And so most devops, cloud engineering, etc… teams monitor an instances uptime by pinging prescribed endpoints, monitoring for disk usage, free space, CPU load, etc… Monitoring memory utilization requires something that can introspect the JVM as the 8-16-32 gigs of RAM you allocate to the JVM running AEM are taken pretty right away at startup.

I had been on a number of high profile projects where we ran into random service outages and performance inconsistencies. These were typically caused by continuous code delivery mechanisms causes bundles to rise and fall along with their components and services. Frequent installations in and of itself are not nefarious, but occasionally set a chain of events in motion that can render inconsistent service states. That is why in April of last year I created a crude monitoring framework for monitoring OSGi services and components; the osgi-service-monitor.

OSGI Service Monitor
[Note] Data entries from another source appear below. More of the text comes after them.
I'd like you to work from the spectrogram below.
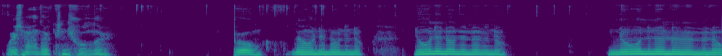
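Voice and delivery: fretting over something mislaid; mild panic. Real, not acted. Hunting for the other controller, mildly panicked. Searching for his lost controller.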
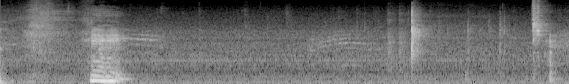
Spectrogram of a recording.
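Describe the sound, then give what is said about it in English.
A cat lets out a short, fairly loud meow near the start, followed by quiet background with a few faint clicks and taps later on. “This cat's gonna be in the background the whole episode.”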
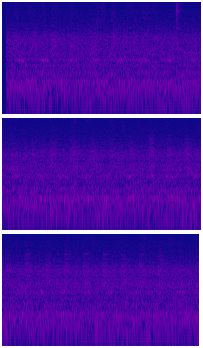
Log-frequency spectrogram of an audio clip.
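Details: A passing train rumbles and rattles steadily throughout, with a continuous clickety-clack of rail noise.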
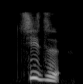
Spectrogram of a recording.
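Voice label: "chizu", Japanese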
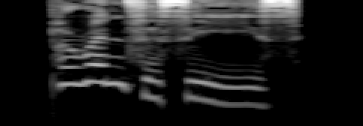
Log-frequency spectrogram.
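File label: "parentheses", British English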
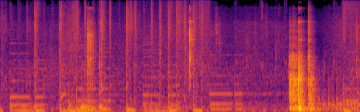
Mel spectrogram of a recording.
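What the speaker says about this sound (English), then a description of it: "Put your bolts in." Metal bolts clinking and rattling as they are fitted while building a forged-internals engine for a Ford Focus ST, a string of sharp, close metallic taps and jingles with brief pauses between them.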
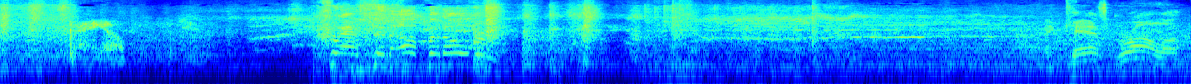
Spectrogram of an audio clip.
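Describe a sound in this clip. Race car engines roar at high speed.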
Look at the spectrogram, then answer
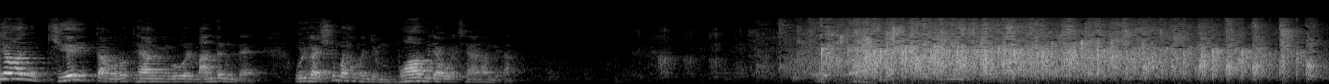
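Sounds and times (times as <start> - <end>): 
speech: 0.0 - 5.2
students applauding in a university lecture room: 7.5 - 13.2.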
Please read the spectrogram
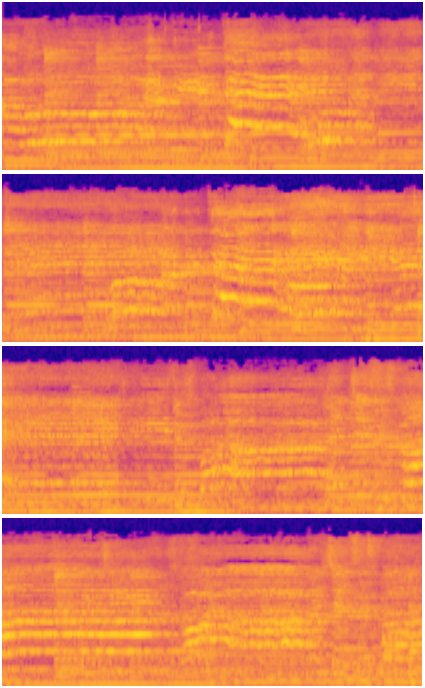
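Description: Live gospel song: a woman sings the lead in sliding, ornamented lines, backed by a group of female singers and a band, with sustained low bass notes underneath.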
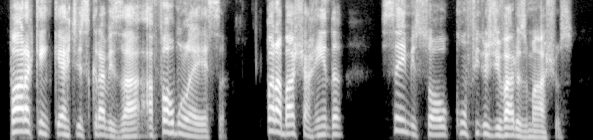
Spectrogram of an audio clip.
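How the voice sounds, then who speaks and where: A man in a Bahian accent speaks at a fairly quick pace with a high pitch, an animated tone and lively intonation. The recording is very clean and dry, close with no echo and a silent background. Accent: Bahian Brazilian Portuguese. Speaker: bitcoin commentator, channel host. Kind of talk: opinion commentary monologue.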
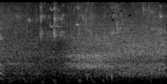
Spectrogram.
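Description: Basketball arena crowd noise, growing louder about a second in, with the low thuds of a basketball being dribbled on the court.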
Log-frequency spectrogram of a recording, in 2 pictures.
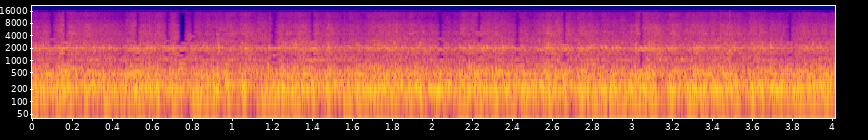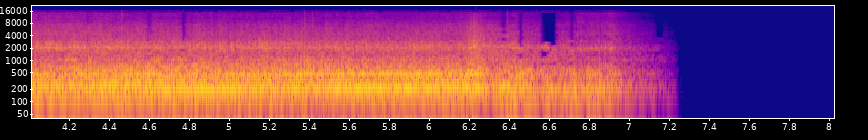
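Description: A car engine running loudly, its pitch rising in a rev between about four and six seconds in, then cut off and fading out to silence about a second later.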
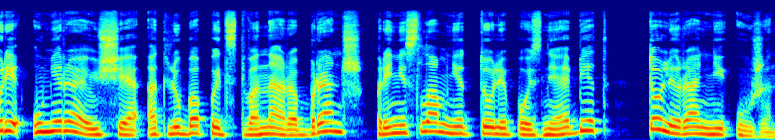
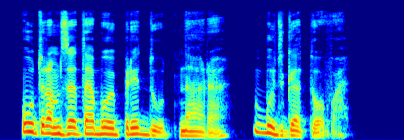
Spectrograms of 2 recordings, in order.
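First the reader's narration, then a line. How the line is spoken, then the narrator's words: Cold warning. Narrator (Russian): Лишь холодно предупредил напоследок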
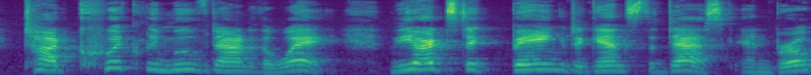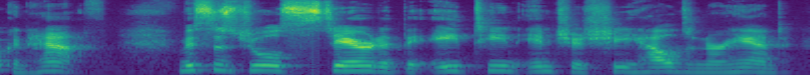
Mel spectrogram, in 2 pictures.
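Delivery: plain reading voice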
At its heart, the monitor set to loosely bind to other service references, and provide an ecosystem consistent polling “function” that allowed for other service implementations to watch for success and failure states. The monitors were termed ServiceMonitors and the watchers were termed NotificationDeliveryAgents. The ServiceMonitors crucially obtained, checked for, and guarded against missing, faulty, or failed service references and would report state to the NotificationDeliveryAgents. This system worked well for a variety of CITYTECHs clients at the time.

Despite decent adoption internally, the system was in need of configuration options, defined polling intervals, dashboards, outcome persistence, etc… This would be critical in releasing such a framework to a broader audience, though that was never done.

Canary

Early in 2014 I set out to create the second version, a complete re-write of what was formerly the osgi-service-monitor. I called this new project AEM Canary. Out of the box, Canary set to build on the old monitor framework covering the following functionality:

• Monitor functionality with service annotation support defining when and how a monitor fires
• Notification agent support to handle and react to failures for a particular monitor or monitors once a defined threshold had been met or exceeded
• Response handlers meant to react to poll responses, regardless of the state
• Persistence to the JCR
• Useful monitors OOTB (blocked agent queue, sling event monitoring, exception listeners, etc…)
• A graphical dashboard for viewing and interacting with the monitors and response data

Under the hood, Canary was far more complex than the 1st iteration of the framework. The core of the framework used an Actor pattern to handle message passing between the monitors, wrapped in actors. A sort of “mission control”-type service bridge the gap between services coming up and down in the OSGi ecosystem with the generated actors. Quartz was utilized in providing the critical timed execution, polling.

The actor framework, provided by GPars, allowed each unit to fire and communicate with one another via the actor’s inbox without worrying about concurrency or timing usage. Several years later, after development, I think it’s fair to admit that an Actor framework was overkill and perhaps unnecessary.

In the end, by the time I was close to finishing AEM Canary, AEM 6.0 was launched with a health check project that had made its way into the product. The project was pulled into the Sling[https://sling.apache.org] ecosystem as Sling Health Check. I ended up more or less dropping the project, moving on to work on some non-AEM-based platforms, like building mobile backends in PlayFramework. Oh. Actors again, you say? Yes.

Anyway, it was a fun side project. A project I wrote about a few times and tried to promote, but at the end of the day was a good learning lesson in engineer maturity, framework maturity, and toolchain adoption by a community.